Regardless if two people are dating or not, if one person makes the other person uncomfortable, it is still sexual harassment. Dating is not an exception to the rule. If someone makes you uncomfortable and you tell them to stop, and they don’t, it’s sexual harassment.


  1. How do I know if I’m being sexually harassed when I don’t know?

When you are sexually harassed, you feel uncomfortable. So, for example, someone could be verbally harassing you, which could include, any comments, or jokes that have a sexual nature. Or, if someone is physically harassing you, that could include touching you in a sexual way.


  1. How can you end sexual harassment?

You can not put an end to sexual harassment all together, but education and prevention is important. Educating people on sexual harassment is crucial. Informing people about what sexual harassment is, and making people aware of it, can hopefully reduce the frequency of it occurring. Also, informing people about setting boundaries is important as well as making sure people know to respect each other. But, if you are being sexually harassed, it is important that you try to remove yourself from the situation, and talk to adult and have them advise you further.


Teen Dating Violence

Any and all abusive or controlling behaviors by a significant other constitute teen dating/ domestic violence. A survey by the CDC in 2011, showed that 23% of females and 14% of males that experienced stalking, rape or physical violence, by their partner experienced some type of partner violence between the ages of 11 and 17 first. Teen dating violence has increased a lot over the past few years. It can have a serious impact on its victims. Victims can experience anxiety, depression, engage in alcohol and drug use, or even have suicidal thoughts. Teen dating violence is a serious issue and action needs to be taken. Unhealthy relationships go hand and hand with dating violence. Unhealthy relationships can take a major toll on the victims it affects. A majority of the time, victims are afraid of getting out of unhealthy relationships because they are afraid that the violence will still continue. It is very important that friends or family members of victims are willing to support them. With help and support from friends and loved ones, victims are able to heal.
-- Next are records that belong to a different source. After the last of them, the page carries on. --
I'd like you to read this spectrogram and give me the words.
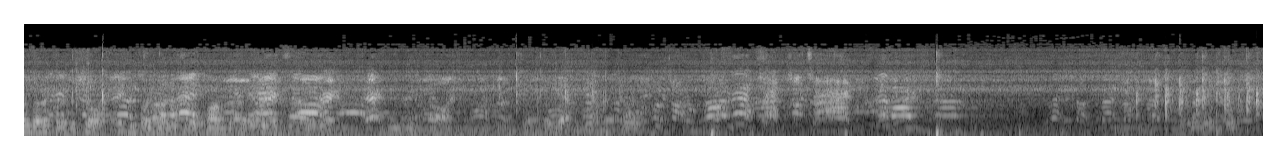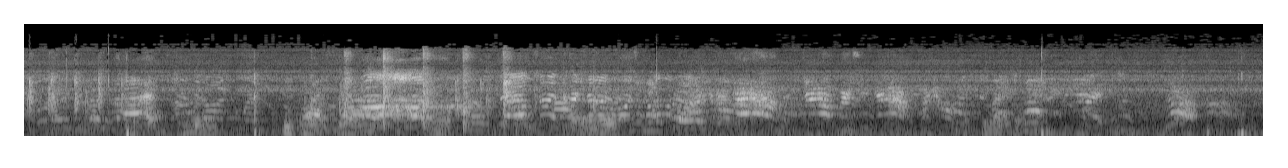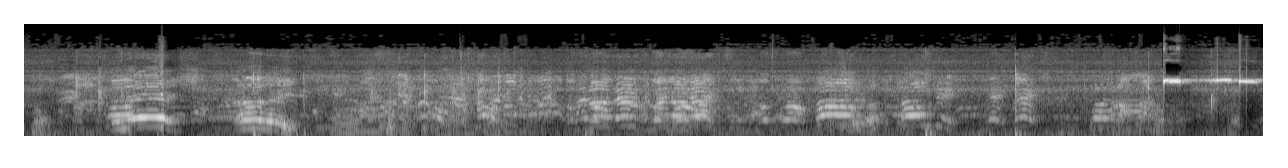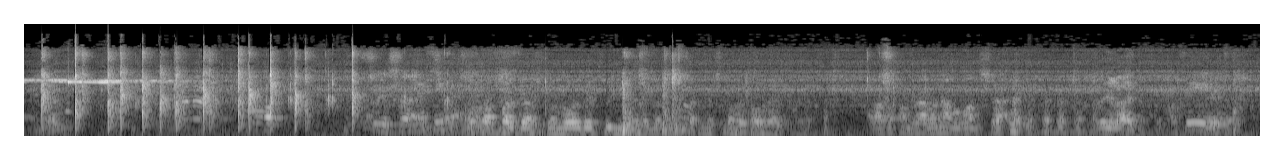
Remember, I looked at the shot. It's like, no, it's not timed out. Finish. Early. All that bugger's gone all the way through you and then you're sitting your stomach all night. I'll have, I'm going to have another one Saturday. See you later. See you.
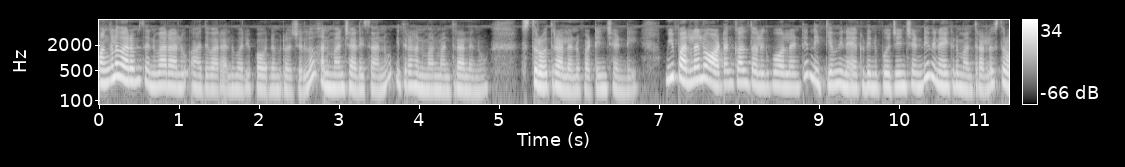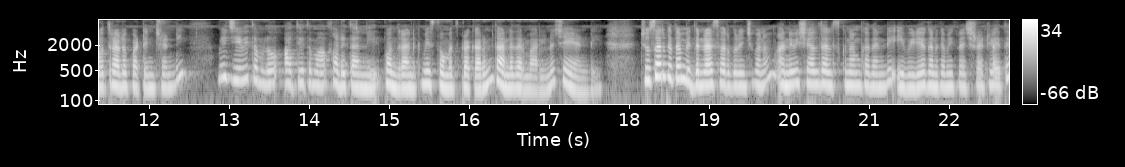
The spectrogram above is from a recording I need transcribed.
మంగళవారం శనివారాలు ఆదివారాలు మరియు పౌర్ణమి రోజుల్లో హనుమాన్ చాలీసాను ఇతర హనుమాన్ మంత్రాలను స్తోత్రాలను పఠించండి. మీ పనులలో ఆటంకాలు తొలగిపోవాలంటే నిత్యం వినాయకుడిని పూజించండి. వినాయకుడి మంత్రాలు స్తోత్రాలు పఠించండి. మీ జీవితంలో అత్యుత్తమ ఫలితాన్ని పొందడానికి మీ స్తోమత ప్రకారం దాన ధర్మాలను చేయండి. చూసారు కదా మిథున రాశి వారి గురించి మనం అన్ని విషయాలు తెలుసుకున్నాం కదండి. ఈ వీడియో కనుక మీకు నచ్చినట్లయితే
Also, with help, victims have higher chances of getting out of unhealthy relationships safely.

If you have experienced teen dating violence, please remember the following:

  1. It is NEVER your fault.
  2. You are NOT alone!
  3. You have the right to be in a healthy relationship.
  4. Your partner NEVER has the right to be abusive to you in any way, shape or form.
  5. You should never have to put up with your partner’s disrespectful behavior.
  6. It’s okay to get out of a relationship that you don’t feel safe in.
  7. It’s also okay to seek help

Here are some resources you might find helpful:

  1. loveisrespect.org
  2. Dating Abuse hotline: 1-866-331-9474
  3. breakthecycle.org
  4. victimsofcrime.org